The Catholic imagination is a worldview that accepts the idea that the supernatural and the natural are complementary, and that grace builds upon nature. God’s creation is good, and each person has the dignity of a child of God. Jesus, through his incarnation, that is, through his becoming one like us, unites himself with each human person. Catholic education strives to bring about the awareness of the presence of Christ the Teacher and Master.

Third, community and communion are essential to Catholic education. In an overly individualistic society, Catholic education stresses the reality of our interdependence as human beings. “No man is an island,” wrote the poet John Donne. We belong to community on many levels – family, friends, civic community, parish and the larger Church. We need one another, and it is always in the context of community that we truly become ourselves. Catholic schools are communities, which include cooperation between educators and the family, cooperation between educators and the bishops and the larger Church, and a profound interaction between the educators and the students.

The Catholic school is a place that is recognizable as Catholic. There are elements of the environment of Catholic schools, which inspire a feeling of connection to the wider community of faith:
• the presence of the crucifix in the classrooms;
• the expression of daily prayer and frequent liturgy;
• the availability of the Mass and the Sacrament of Reconciliation; and
• devotions corresponding to the Church year, such as the Advent wreath, the Stations of the Cross during Lent, the praying of the rosary in October and May.

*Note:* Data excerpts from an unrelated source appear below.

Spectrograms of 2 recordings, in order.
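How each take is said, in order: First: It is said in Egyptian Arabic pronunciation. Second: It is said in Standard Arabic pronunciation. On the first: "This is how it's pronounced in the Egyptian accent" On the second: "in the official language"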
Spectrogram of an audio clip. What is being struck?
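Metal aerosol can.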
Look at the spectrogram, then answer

Fourth, the curriculum of Catholic schools is imbued with a spirit of Catholicism. The curriculum aims at developing the growth of the whole person in all dimensions: intellectually, physically, psychologically, morally and religiously. The key to this integral approach is the Gospel. The formation of young people in these dimensions is one that focuses on Jesus Christ, who became one like us out of love, died to set us free, and rose to give us eternal life, true and authentic life, which begins in the here and now, and comes to fulfillment in the life to come.

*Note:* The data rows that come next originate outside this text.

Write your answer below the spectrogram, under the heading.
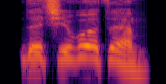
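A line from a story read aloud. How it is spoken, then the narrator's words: Wheezing, voiceless rasp. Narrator (Russian): Он и правда сипел, как сифилитик без голосовых связок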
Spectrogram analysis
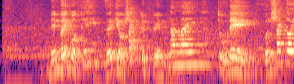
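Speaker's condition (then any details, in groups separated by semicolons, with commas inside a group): No condition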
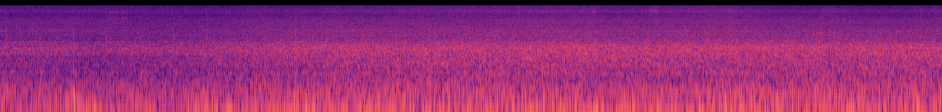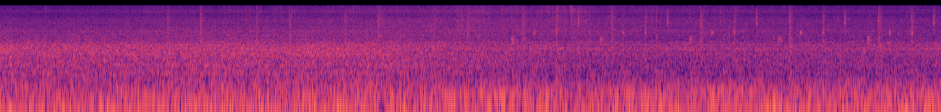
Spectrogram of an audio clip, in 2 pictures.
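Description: A car driving in traffic, heard from a dash cam: a steady low rumble of engine and tyres on the road, with faint ticks near the end.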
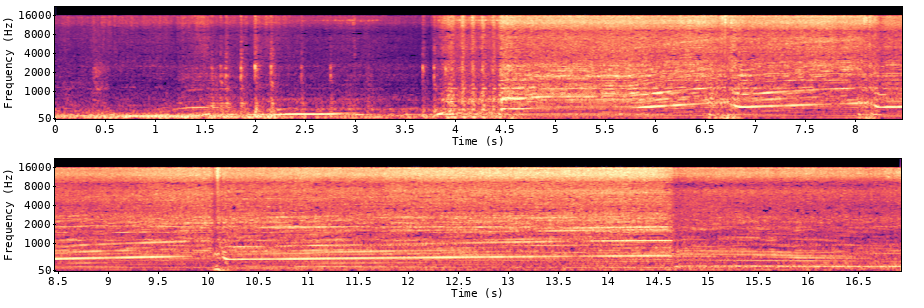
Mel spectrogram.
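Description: Drag car's engine heard from inside the car: running low at the start line, then at wide-open throttle from about four seconds in, its pitch climbing and dropping back with three quick upshifts, then falling away near the end as the driver lifts off after the pass.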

In the midst of a society which tends to see everything in terms of relativism, Catholic education seeks to inspire a thirst for wisdom and a desire for truth. In this light, Catholic school students develop a moral compass, learning to discern that which is truly of value in life. Their educators give them the tools to make good decisions, which will benefit themselves and others in this world, with an eye fixed on the world to come. The outcome is that Catholic school students do not simply accept culture as it is, nor do they reject it out of hand. Rather, Catholic education inspires them to transform culture with faith-filled attitudes and actions.

Fifth, Catholic education is sustained by Gospel values. The role of teachers and administrators is to participate in the Church’s mission of evangelization. As persons of faith, convinced of the innate dignity of the students they teach, teachers inspire their students to be the best they can be, intellectually and spiritually, by the grace of God.

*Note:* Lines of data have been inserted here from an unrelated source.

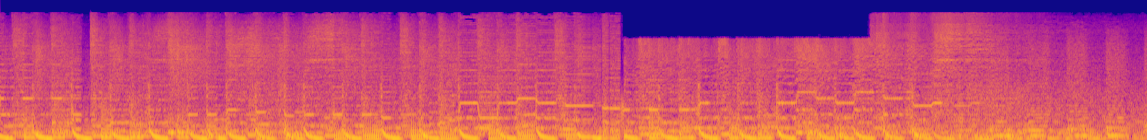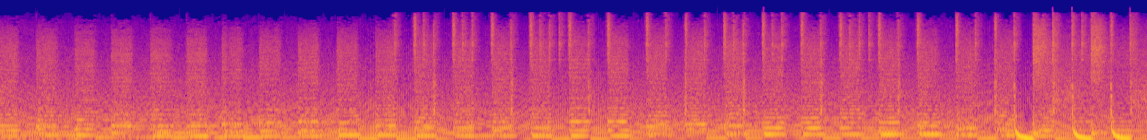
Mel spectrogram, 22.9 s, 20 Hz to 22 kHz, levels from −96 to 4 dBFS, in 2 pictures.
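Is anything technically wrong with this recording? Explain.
Yes, three faults are audible.

From 5.83 to 6.22 s there is repeated packet loss with a robotic sound. Four gaps, the longest 85 ms, are each filled by extending the preceding sound, so about a third of the span is concealed. It sounds choppy and robotic. On the spectrogram, harmonics smear flat across the gaps.

A call bitrate drop runs from 6.19 to 11.52 s. The sound suggests the encoder fell from around 96 kbps to about 10 kbps and stayed at its lowest for 2.24 s. Coarser coding turns the audio rough and watery, and the spectrogram shows content above 8 kHz vanishing where it previously reached 20 kHz.

A jitter buffer speed-up occurs between 13.21 and 13.95 s. To shed excess buffered delay, the receiver cut short pitch-period slices, around 70 ms in total, so playback runs at 108% speed without a pitch change. The audio sounds hurried, and the waveform shows whole periodic cycles removed.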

A supernatural orientation, a unique Catholic perspective, a strong communal dimension, a curriculum steeped in Catholic thought, a path of learning sustained by Gospel values; these things add up to a powerful vision. Imagine our young people really believing in God and in themselves. Imagine them reaching for the stars in their passion for the truth. Imagine them developing a profound sense of their own dignity and the dignity of others, and using their moral compass to make the right decisions in life. Imagine them shaping, changing and transforming the world with their well-honed intellectual skills and God-given spiritual insights. These are dreams that become reality in Catholic education.